Nowhere close to the same for a lot of reasons.
1) Zen isn't Japanese, neither is Buddhism. "Zen" comes from "Ch'an," which is Chinese. So it's not as simple as "They took something of ours, but we took something of theirs, so it's even."
2) If someone "practices Zen," then they are Buddhist.
3) If they are doing Zen-style meditation without actually being Buddhist, then they are using a tool from another culture. We can argue about cultural appropriation, but that's just simple cultural diffusion - people in "the west" have a problem - they see a tool from "the east" and adapt it to their needs.
None of that is what happens with Christmas in Japan. Seriously, this is why we can't have real conversations about life in Japan. Cultural diffusion isn't some kind of tit-for-tat game. Poking your head in, tittering behind your hand, and saying, "Hurr, durr, but what about white people doing Zen? Gotcha!" isn't constructive.

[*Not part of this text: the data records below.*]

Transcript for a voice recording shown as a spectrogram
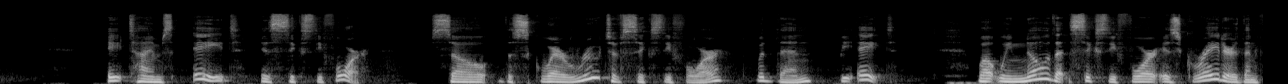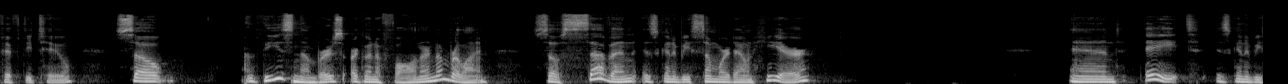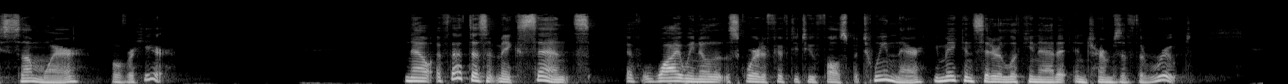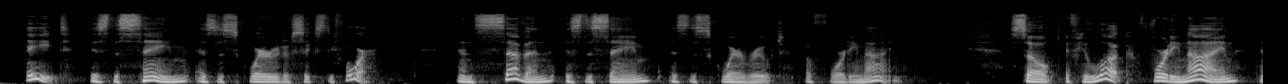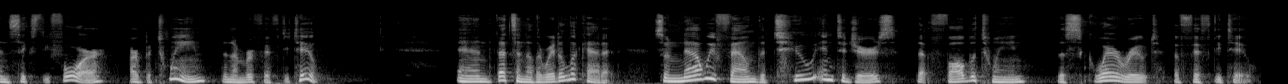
8 times 8 is 64. So the square root of 64 would then be 8. Well, we know that 64 is greater than 52, so these numbers are going to fall on our number line. So 7 is going to be somewhere down here. And 8 is going to be somewhere over here. Now, if that doesn't make sense, if why we know that the square root of 52 falls between there, you may consider looking at it in terms of the root. 8 is the same as the square root of 64 and 7 is the same as the square root of 49. So if you look, 49 and 64 are between the number 52. And that's another way to look at it. So now we've found the two integers that fall between the square root of 52.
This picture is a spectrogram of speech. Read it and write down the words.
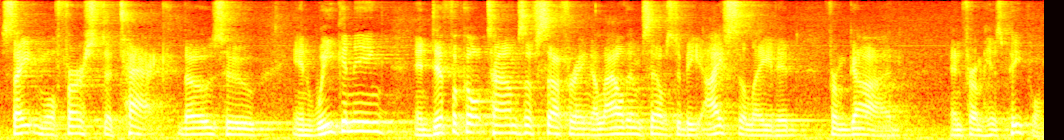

It's a good question - what is Christmas in Japan? I've been arguing for some time that Christmas and Japanese New Year are basically the same, so the Japanese are adapting Christmas to be something that their culture needs - right now, the Japanese need a day for romance. Valentine's Day didn't work out, because the men monopolized it, and women turned it into a game of obligations with White Day.
Halloween has become the "sexy holiday" in America, and is becoming that in Japan as well - but there just aren't a lot of times or places in Japan where you can sit down and be openly romantic with someone. Christmas, to a degree, is starting to fill that role.
And I might be wrong about that, but I'm confident in saying this: Japan doesn't know what Christmas is for, and they are figuring it out. Give them time. For now, they are just going through the motions. That's sometimes how cultural diffusion works. Cultural diffusion takes decades - or centuries - how long have you been in Japan? Less than a century? Then relax, and wait. It'll work out eventually.